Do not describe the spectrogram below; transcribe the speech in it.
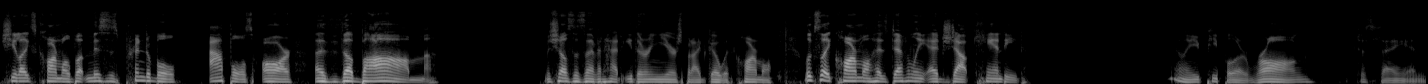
she likes caramel, but Mrs. Prindable apples are uh, the bomb. Michelle says I haven't had either in years, but I'd go with caramel. Looks like caramel has definitely edged out candied. You know, you people are wrong. Just saying,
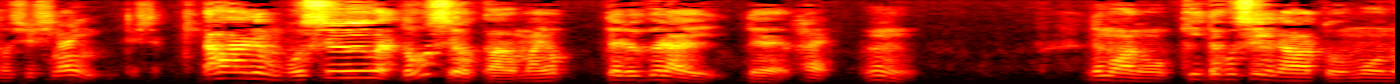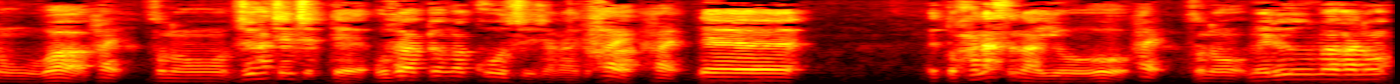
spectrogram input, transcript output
募集しないんでしたっけ？ああ、でも募集はどうしようか迷ってるぐらいで、はい。うん。でもあの、聞いてほしいなと思うのは、はいその、18日って小沢くんが講師じゃないですか。はいはいで、えっと、話す内容を、はいその、メルマガの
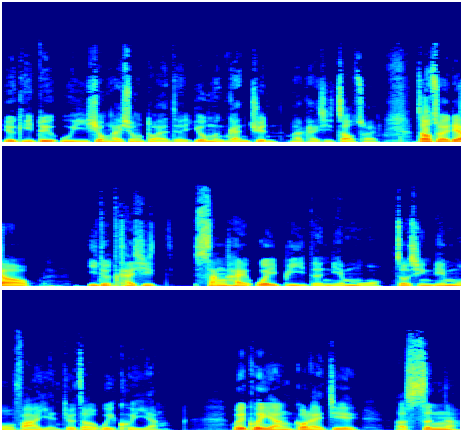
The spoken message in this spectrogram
尤其对胃伤害上大的幽门杆菌那开始造出来，造出来了，伊就开始。伤害胃壁的黏膜，造成黏膜发炎，就叫胃溃疡。胃溃疡过来这呃生啊，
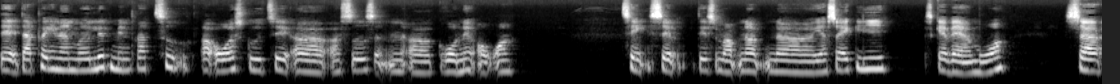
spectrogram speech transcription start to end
Det, der er på en eller anden måde lidt mindre tid og overskud til at, at sidde sådan og grunde over ting selv. Det er som om, når, når jeg så ikke lige skal være mor, så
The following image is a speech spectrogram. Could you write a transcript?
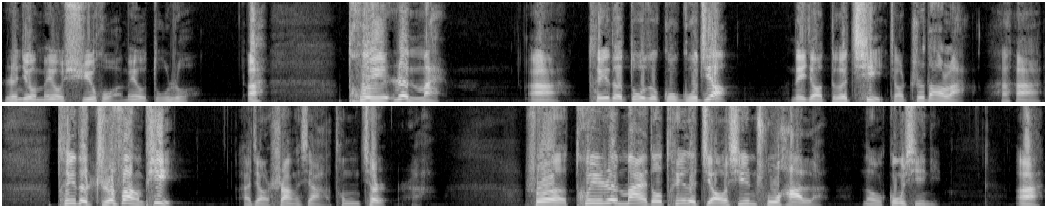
人就没有虚火，没有毒热，啊，推任脉，啊，推的肚子咕咕叫，那叫得气，叫知道了，哈哈，推的直放屁，啊，叫上下通气儿啊。说推任脉都推的脚心出汗了，那我恭喜你，啊，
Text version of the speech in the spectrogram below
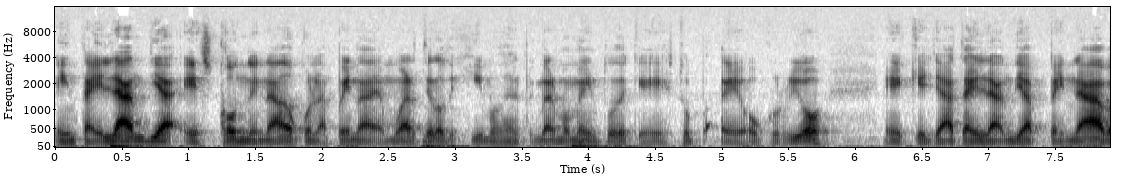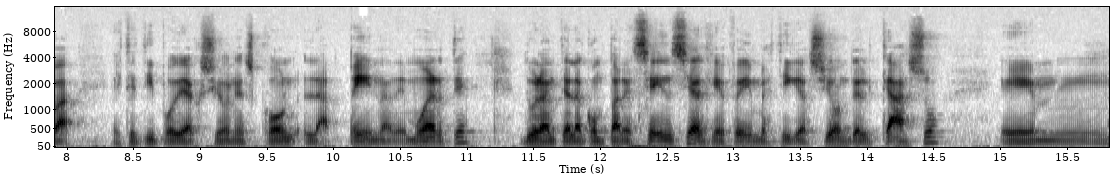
en Tailandia es condenado con la pena de muerte. Lo dijimos desde el primer momento de que esto eh, ocurrió, eh, que ya Tailandia penaba este tipo de acciones con la pena de muerte. Durante la comparecencia, el jefe de investigación del caso em,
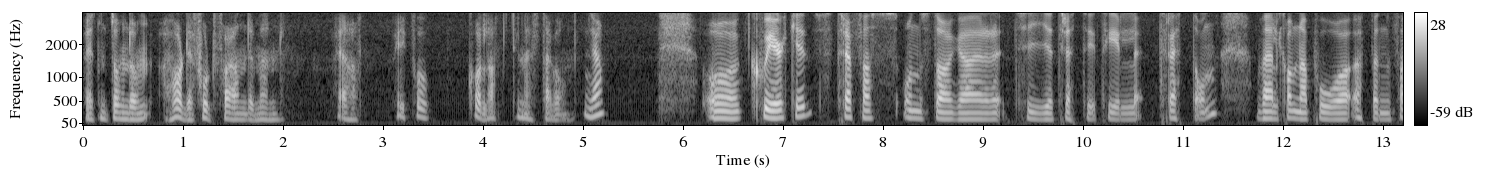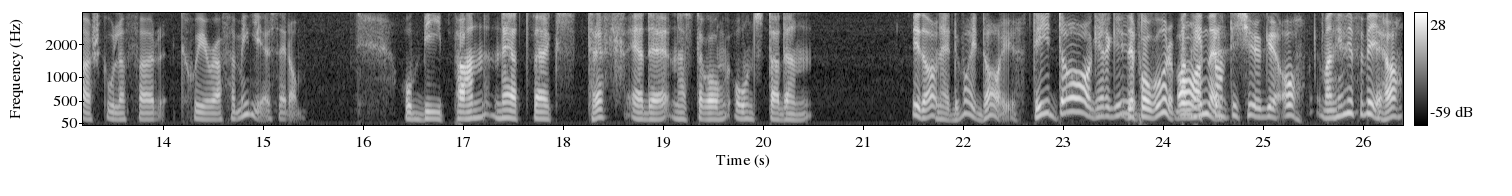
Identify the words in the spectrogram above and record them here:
Jag vet inte om de har det fortfarande men ja, vi får kolla till nästa gång. Ja. Och Queer Kids träffas onsdagar 10.30 till 13. Välkomna på öppen förskola för queera familjer, säger de. Och BIPAN nätverksträff är det nästa gång onsdag den... Idag. Nej, det var idag ju. Det är idag, herregud! Det pågår, man 18 hinner. till 20. Åh, Man hinner förbi. ja.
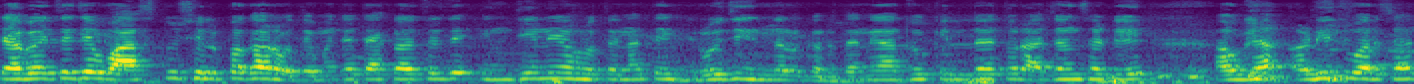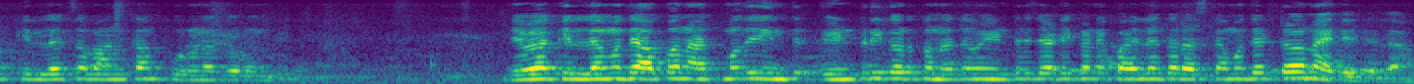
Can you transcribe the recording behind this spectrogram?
त्यावेळेचे जे वास्तुशिल्पकार होते म्हणजे त्या काळचे जे इंजिनियर होते ना ते हिरोजी इंदलकर. त्यांनी हा जो किल्ला आहे तो राजांसाठी अवघ्या अडीच वर्षात किल्ल्याचं बांधकाम पूर्ण करून दिलं. जेव्हा किल्ल्यामध्ये आपण आतमध्ये एंट्री करतो ना तेव्हा एंट्रीच्या ठिकाणी पाहिलं तर रस्त्यामध्ये टर्न आहे दिलेला.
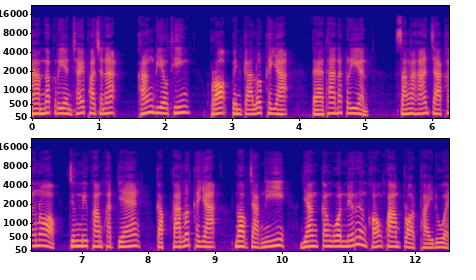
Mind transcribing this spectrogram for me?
ห้ามนักเรียนใช้ภาชนะ ครั้งเดียวทิ้ง เพราะเป็นการลดขยะ แต่ถ้านักเรียน สั่งอาหารจากข้างนอกจึงมีความขัดแย้งกับการลดขยะ นอกจากนี้ยังกังวลในเรื่องของความปลอดภัยด้วย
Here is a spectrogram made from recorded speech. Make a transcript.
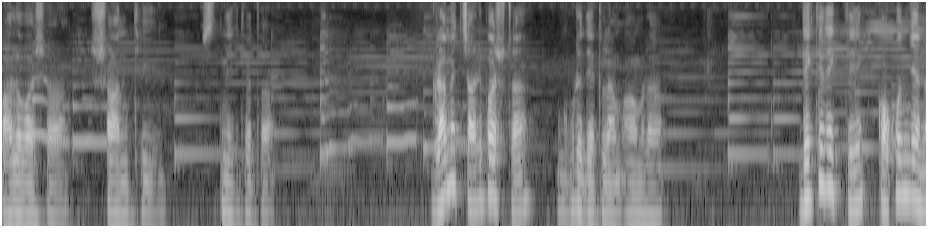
ভালোবাসা, শান্তি, স্নিগ্ধতা। গ্রামের চারিপাশটা ঘুরে দেখলাম আমরা। দেখতে দেখতে কখন যেন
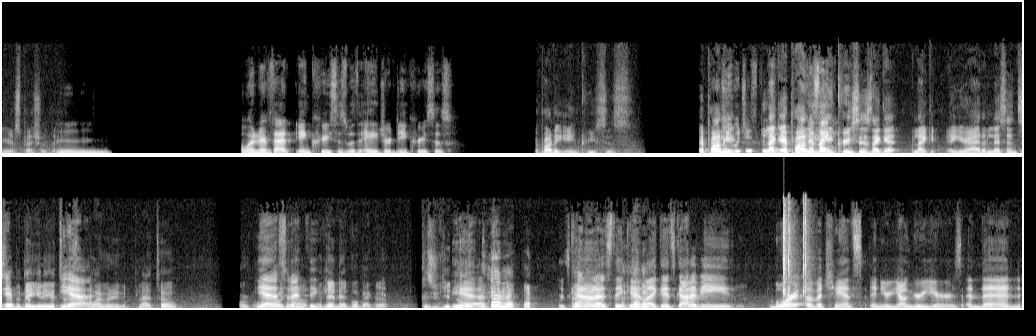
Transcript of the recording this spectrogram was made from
on your special day. Hmm. I wonder if that increases with age or decreases. It probably increases. It probably you like it probably like- increases like at like in your adolescence, It- but then you're get to yeah. a point where you plateau. Or, or Yeah, that's what I'm thinking. And then they go back up because you get Yeah. That's kind of what I was thinking. Like, it's got to be more of a chance in your younger years, and then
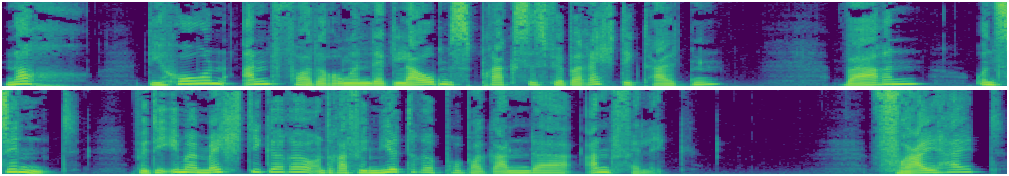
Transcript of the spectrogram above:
noch die hohen Anforderungen der Glaubenspraxis für berechtigt halten, waren und sind für die immer mächtigere und raffiniertere Propaganda anfällig. Freiheit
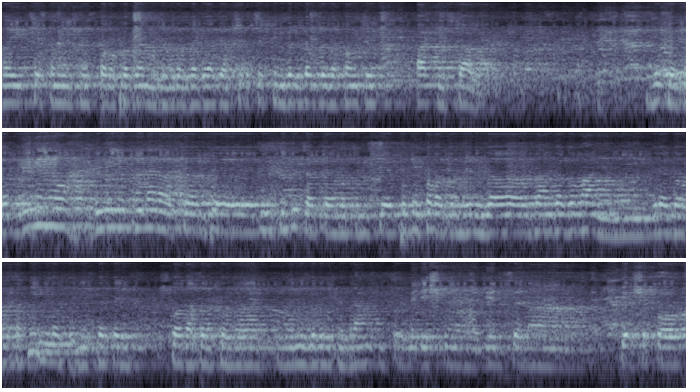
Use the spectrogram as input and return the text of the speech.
no i przez to mieliśmy sporo problemów, żeby rozegrać, a przede wszystkim, żeby dobrze zakończyć akcję strzały. Dziękuję. W imieniu, w imieniu trenera e, Instytucja chciałem oczywiście podziękować drużynie za zaangażowanie no i grę do ostatniej minuty. Niestety szkoda tylko, że, nie zdobyliśmy bramki. mieliśmy więcej na pierwszą połowę.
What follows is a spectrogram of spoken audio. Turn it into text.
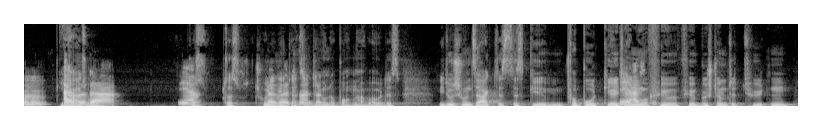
mhm, ja, also, also, da, ja. Das, das, Entschuldige, da dass ich dich unterbrochen habe, aber das, wie du schon sagtest, das Verbot gilt ja, ja nur für, für bestimmte Tüten.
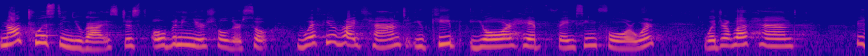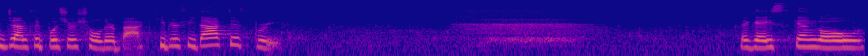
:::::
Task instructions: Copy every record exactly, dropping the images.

Exercise solution:
Do not describe the spectrogram below; transcribe the speech in it.
she likes caramel, but Mrs. Prindable apples are uh, the bomb. Michelle says I haven't had either in years, but I'd go with caramel. Looks like caramel has definitely edged out candied. You know, you people are wrong. Just saying,
spectrogram input, transcript output
募集しないんでしたっけ？ああ、でも募集はどうしようか迷ってるぐらいで、はい。うん。でもあの、聞いてほしいなと思うのは、はいその、18日って小沢くんが講師じゃないですか。はいはいで、えっと、話す内容を、はいその、メルマガの
The spoken message in this spectrogram
尤其对胃伤害上大的幽门杆菌那开始造出来，造出来了，伊就开始。伤害胃壁的黏膜，造成黏膜发炎，就叫胃溃疡。胃溃疡过来这呃生啊，
spectrogram speech transcription start to end
Det, der er på en eller anden måde lidt mindre tid og overskud til at, at sidde sådan og grunde over ting selv. Det er som om, når, når jeg så ikke lige skal være mor, så
The following image is a speech spectrogram. Could you write a transcript?
人就没有虚火，没有毒热，啊，推任脉，啊，推的肚子咕咕叫，那叫得气，叫知道了，哈哈，推的直放屁，啊，叫上下通气儿啊。说推任脉都推的脚心出汗了，那我恭喜你，啊，
Text version of the speech in the spectrogram below
en Tailandia es condenado con la pena de muerte. Lo dijimos desde el primer momento de que esto eh, ocurrió, eh, que ya Tailandia penaba este tipo de acciones con la pena de muerte. Durante la comparecencia, el jefe de investigación del caso em,
Identify the words in the spectrogram above and record them here:
Jag vet inte om de har det fortfarande men ja, vi får kolla till nästa gång. Ja. Och Queer Kids träffas onsdagar 10.30 till 13. Välkomna på öppen förskola för queera familjer, säger de. Och BIPAN nätverksträff är det nästa gång onsdag den... Idag. Nej, det var idag ju. Det är idag, herregud! Det pågår, man 18 hinner. till 20. Åh, Man hinner förbi. ja.
Can you transcribe the recording behind this spectrogram?
त्यावेळेचे जे वास्तुशिल्पकार होते म्हणजे त्या काळचे जे इंजिनियर होते ना ते हिरोजी इंदलकर. त्यांनी हा जो किल्ला आहे तो राजांसाठी अवघ्या अडीच वर्षात किल्ल्याचं बांधकाम पूर्ण करून दिलं. जेव्हा किल्ल्यामध्ये आपण आतमध्ये एंट्री करतो ना तेव्हा एंट्रीच्या ठिकाणी पाहिलं तर रस्त्यामध्ये टर्न आहे दिलेला.
Mind transcribing this spectrogram for me?
ห้ามนักเรียนใช้ภาชนะ ครั้งเดียวทิ้ง เพราะเป็นการลดขยะ แต่ถ้านักเรียน สั่งอาหารจากข้างนอกจึงมีความขัดแย้งกับการลดขยะ นอกจากนี้ยังกังวลในเรื่องของความปลอดภัยด้วย
Here is a spectrogram made from recorded speech. Make a transcript.
ভালোবাসা, শান্তি, স্নিগ্ধতা। গ্রামের চারিপাশটা ঘুরে দেখলাম আমরা। দেখতে দেখতে কখন যেন
Transcript of the recording this spectrogram was made from
on your special day. Hmm. I wonder if that increases with age or decreases. It probably increases. It probably you like it probably like- increases like at like in your adolescence, It- but then you're get to yeah. a point where you plateau. Or, or Yeah, that's what I'm thinking. And then they go back up because you get Yeah. That's kind of what I was thinking. Like, it's got to be more of a chance in your younger years, and then
Transcript of the spectrogram above:
noch die hohen Anforderungen der Glaubenspraxis für berechtigt halten, waren und sind für die immer mächtigere und raffiniertere Propaganda anfällig. Freiheit
Use the spectrogram as input and return the text of the speech.
no i przez to mieliśmy sporo problemów, żeby rozegrać, a przede wszystkim, żeby dobrze zakończyć akcję strzały. Dziękuję. W imieniu, w imieniu trenera e, Instytucja chciałem oczywiście podziękować drużynie za zaangażowanie no i grę do ostatniej minuty. Niestety szkoda tylko, że, nie zdobyliśmy bramki. mieliśmy więcej na pierwszą połowę.
What follows is a spectrogram of spoken audio. Turn it into text.
mhm, ja, also, also, da, ja. Das, das, Entschuldige, da dass ich dich unterbrochen habe, aber das, wie du schon sagtest, das Verbot gilt ja, ja nur für, für bestimmte Tüten.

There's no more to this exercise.